One of his recent talks on the Lotus Sutra was one of such moments, and called to mind for me the above chants.

He spoke of how in Buddhism, in order to be a Buddha, the requirement is not to get enlightened, but rather to be able to see another person as a Buddha. During my teacher training Davidji and Sharonji would often tell us our most important job as a yoga teacher is to see our students as holy beings. Just as important as our sadhana – our yoga practice, our meditation, our off-the-mat practices, is the way in which we see other people.  And granted, to see another person as a Buddha can be as challenging a practice as sitting for an hour.  However, we are gifted with an amazing imagination, and should call upon it in this case.

I’ve been reading The Brain That Changes Itself– a great book on brain plasticity (which I feel is in some ways the modern science of yoga), and had just read a section on imagination.  There were two experiments discussed where two groups were asked to undertake an activity – learn a piece on the piano, and perform a strength exercise. One group was able to practice physically, the other was asked to practice only mentally. They practiced the same amount of time, the same repetitions, over the same period.  The only difference was that one was physical, and the other purely in the imagination.  The results for both experiments were the same, but the results of the strength exercise are more clearly statistically understood, so I will give those.  The group that did the physical exercise improved its strength (and the brain area associated) by 30%, the group that did the mental exercise improved its strength (and the brain area) by 22%.  To the body and mind the difference between thought and action is not that different.

So take advantage of this.  Imagine someone who you can easily conceive of as a hair’s breadth from being a Buddha – a teacher, a child you know, the Dalai Llama, your local grocer.  Spend time imaging her/him in front of you, in detail. Note the qualities you associate with that state.  Then imagine yourself as that Buddha, infused with those qualities.  Then try practicing your next asana class from that place, and see what happens.

ImagePerhaps you are able to see others as buddhas better.  But anything undertaken once or twice runs the risk of becoming new agey or trite.  Imagination is not just a flight of fancy in this case – it’s a practice.

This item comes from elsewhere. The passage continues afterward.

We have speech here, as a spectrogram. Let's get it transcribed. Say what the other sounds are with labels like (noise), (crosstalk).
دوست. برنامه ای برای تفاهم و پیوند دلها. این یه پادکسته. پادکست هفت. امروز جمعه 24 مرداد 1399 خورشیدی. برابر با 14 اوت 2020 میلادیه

So like all yoga practices, you must repeat, in all earnestness, for a prolonged period of time. And then the magic will arise.